This document contains an annotated summary of the major sources that will be used in the research paper, all of which must be peer-reviewed articles or scholarly texts. Students will identify the source, offer a short synopsis of its main argument, and offer a statement of relevance to the research project. Length: 10 pp.
Remember, the literature review should present on the content of your sources and should have no editorializing. At the same time, you don’t want the review to be purely descriptive. One way to avoid a dry description of each source is to identify areas of consensus and disagreement. Asking the following questions can help you identify these:
- What common topics, themes, and problems come up in my sources?
- Do all the authors agree on such problems?
- On what do all the sources agree, if anything?
- Where do they sharply divide?
There are many ways to construct a good review, and much depends on your research objectives and the topic. We can use this thread to stay in touch about writing the reviews and exchanging some ideas and problems.

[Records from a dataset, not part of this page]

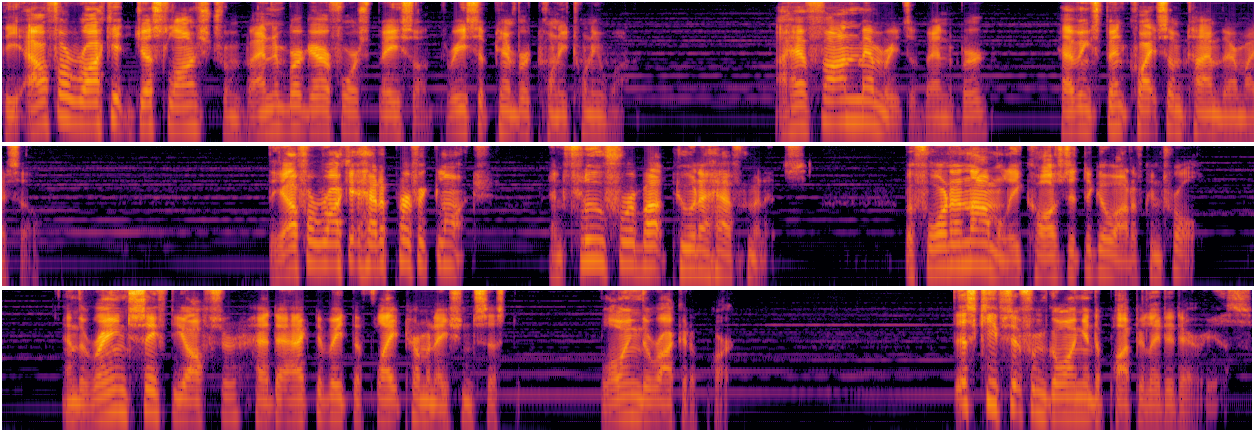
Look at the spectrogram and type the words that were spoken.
The Alpha rocket just launched from Vandenberg Air Force Base on 3 September 2021. I have fond memories of Vandenberg, having spent quite some time there myself. The Alpha rocket had a perfect launch and flew for about two and a half minutes before an anomaly caused it to go out of control, and the range safety officer had to activate the flight termination system, blowing the rocket apart. This keeps it from going into populated areas.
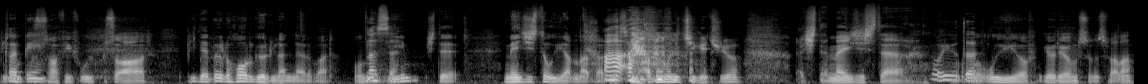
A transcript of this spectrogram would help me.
Bir tabii. uykusu hafif, uykusu ağır. Bir de böyle hor görülenler var. Onu Nasıl? diyeyim. İşte mecliste uyuyanlar var. Mesela adamın içi geçiyor. İşte mecliste Uyudu. uyuyor görüyor musunuz falan.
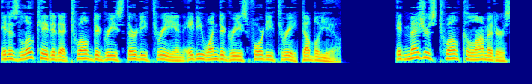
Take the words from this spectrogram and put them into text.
It is located at 12 degrees 33 and 81 degrees 43 W. It measures 12 kilometers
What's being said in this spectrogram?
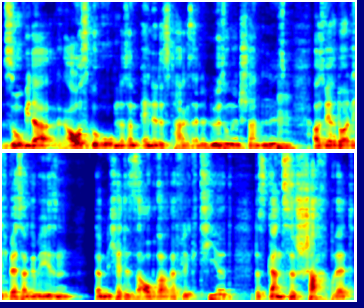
so wieder rausgehoben, dass am Ende des Tages eine Lösung entstanden ist. Mhm. Aber es wäre deutlich besser gewesen, ähm, ich hätte sauberer reflektiert, das ganze Schachbrett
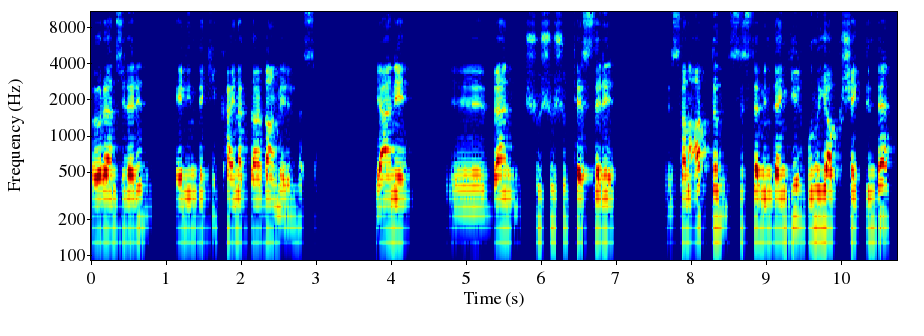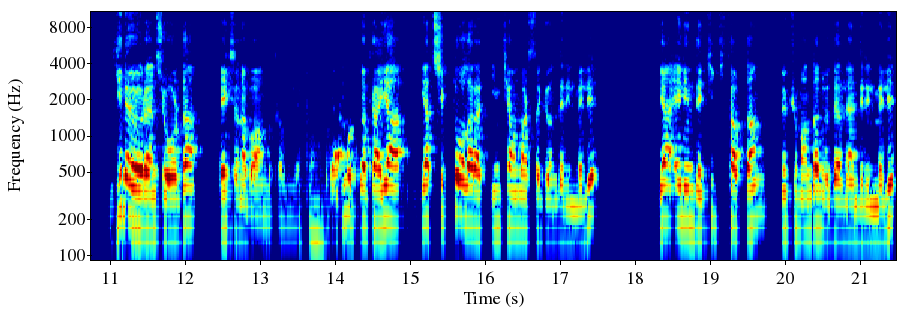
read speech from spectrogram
öğrencilerin elindeki kaynaklardan verilmesi. Yani e, ben şu şu şu testleri sana attım sisteminden gir bunu yap şeklinde yine öğrenci orada ekrana bağımlı kalıyor. Yani mutlaka ya ya çıktı olarak imkan varsa gönderilmeli ya elindeki kitaptan, dokümandan ödevlendirilmeli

To get you started, here are links to some university websites about constructing a good literature review. You might find some guidance here:
A sample review from CUNY (a bit longer than the reviews you will write, but helpful).
University of Wisconsin-Madison’s overview of components of a literature review
NC State University has a quick page about review.
and American University has a tutorial about writing reviews
All assignments for the School of Security and Global Studies (papers, essays, exams, and Forums) must follow the Chicago Style Manual guidelines. Refer to Kate Turabian, A Manual for Writers of Research Papers, Theses, and Dissertations, 7th ed.Chicago: University of Chicago Press.
All written submissions should be submitted in Times New Roman 12 pt font with 1” margins, typewritten in double-spaced format. Graduate-level work is expected to be free of grammar, usage, and style errors.